_Exercise goal_. Every record below is to be copied exactly, with its images omitted.

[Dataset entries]
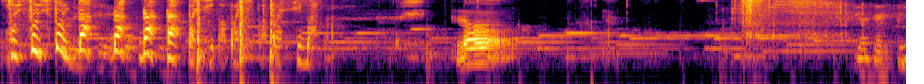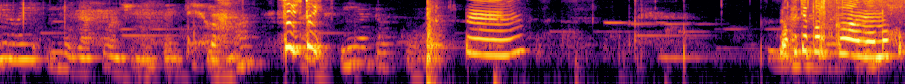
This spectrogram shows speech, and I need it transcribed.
Стой, стой, стой, да, да, да, да, спасибо, спасибо, спасибо. Но... Петр Первый незаконченный исторический роман Стой, стой! Алексея Толстого. М. Ну хотя бы аркана, ну хоть...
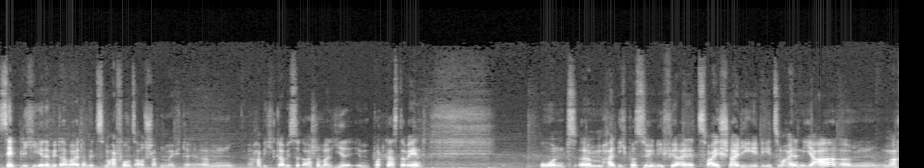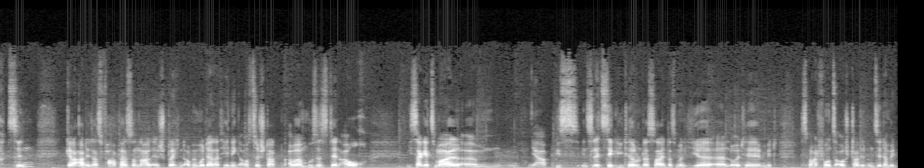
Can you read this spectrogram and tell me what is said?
sämtliche ihrer Mitarbeiter mit Smartphones ausstatten möchte. Ähm, Habe ich, glaube ich, sogar schon mal hier im Podcast erwähnt. Und ähm, halte ich persönlich für eine zweischneidige Idee. Zum einen, ja, ähm, macht Sinn, gerade das Fahrpersonal entsprechend auch mit moderner Technik auszustatten, aber muss es denn auch, ich sage jetzt mal, ähm, ja, bis ins letzte Glied herunter sein, dass man hier äh, Leute mit Smartphones ausstattet und sie damit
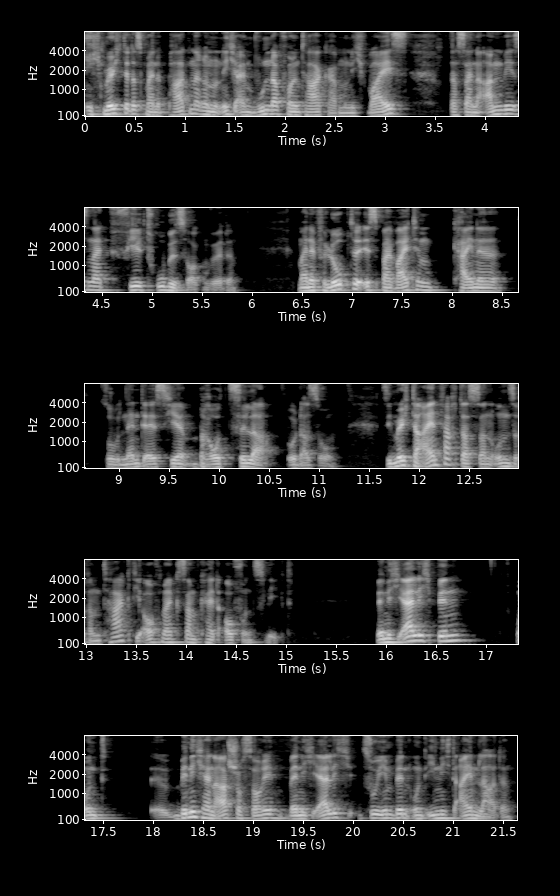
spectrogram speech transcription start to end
Ich möchte, dass meine Partnerin und ich einen wundervollen Tag haben und ich weiß, dass seine Anwesenheit für viel Trubel sorgen würde. Meine Verlobte ist bei weitem keine, so nennt er es hier, Brautzilla oder so. Sie möchte einfach, dass an unserem Tag die Aufmerksamkeit auf uns liegt. Wenn ich ehrlich bin und äh, bin ich ein Arschloch, sorry, wenn ich ehrlich zu ihm bin und ihn nicht einlade.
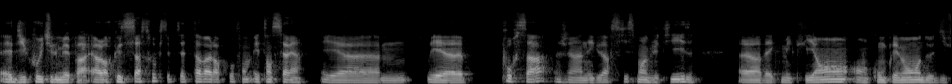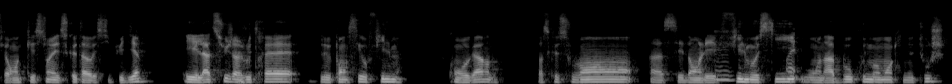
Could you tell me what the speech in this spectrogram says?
Et du coup, tu le mets pas. Alors que si ça se trouve, c'est peut-être ta valeur profonde, et t'en sais rien. Et, et pour ça, j'ai un exercice, moi, que j'utilise avec mes clients en complément de différentes questions et ce que tu as aussi pu dire. Et là-dessus, j'ajouterais de penser aux films qu'on regarde parce que souvent, euh, c'est dans les mmh. films aussi où on a beaucoup de moments qui nous touchent,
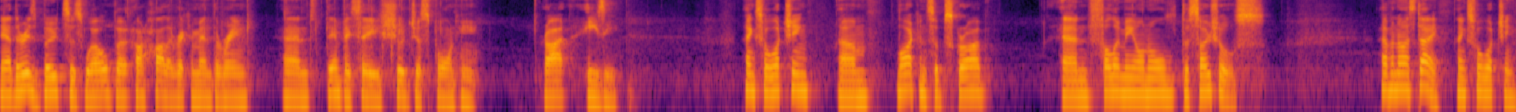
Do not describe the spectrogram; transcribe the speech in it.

_Solution for this problem_.
This spectrogram shows speech, and I need it transcribed.
Стой, стой, стой, да, да, да, да, спасибо, спасибо, спасибо. Но... Петр Первый незаконченный исторический роман Стой, стой! Алексея Толстого. М. Ну хотя бы аркана, ну хоть...
Can you read this spectrogram and tell me what is said?
sämtliche ihrer Mitarbeiter mit Smartphones ausstatten möchte. Ähm, Habe ich, glaube ich, sogar schon mal hier im Podcast erwähnt. Und ähm, halte ich persönlich für eine zweischneidige Idee. Zum einen, ja, ähm, macht Sinn, gerade das Fahrpersonal entsprechend auch mit moderner Technik auszustatten, aber muss es denn auch, ich sage jetzt mal, ähm, ja, bis ins letzte Glied herunter sein, dass man hier äh, Leute mit Smartphones ausstattet und sie damit
spectrogram speech transcription start to end
Ich möchte, dass meine Partnerin und ich einen wundervollen Tag haben und ich weiß, dass seine Anwesenheit für viel Trubel sorgen würde. Meine Verlobte ist bei weitem keine, so nennt er es hier, Brautzilla oder so. Sie möchte einfach, dass an unserem Tag die Aufmerksamkeit auf uns liegt. Wenn ich ehrlich bin und äh, bin ich ein Arschloch, sorry, wenn ich ehrlich zu ihm bin und ihn nicht einlade.
Could you tell me what the speech in this spectrogram says?
Et du coup, tu le mets pas. Alors que si ça se trouve, c'est peut-être ta valeur profonde, et t'en sais rien. Et, et pour ça, j'ai un exercice, moi, que j'utilise avec mes clients en complément de différentes questions et ce que tu as aussi pu dire. Et là-dessus, j'ajouterais de penser aux films qu'on regarde parce que souvent, euh, c'est dans les mmh. films aussi où on a beaucoup de moments qui nous touchent,
Do not describe the spectrogram; transcribe the speech in it.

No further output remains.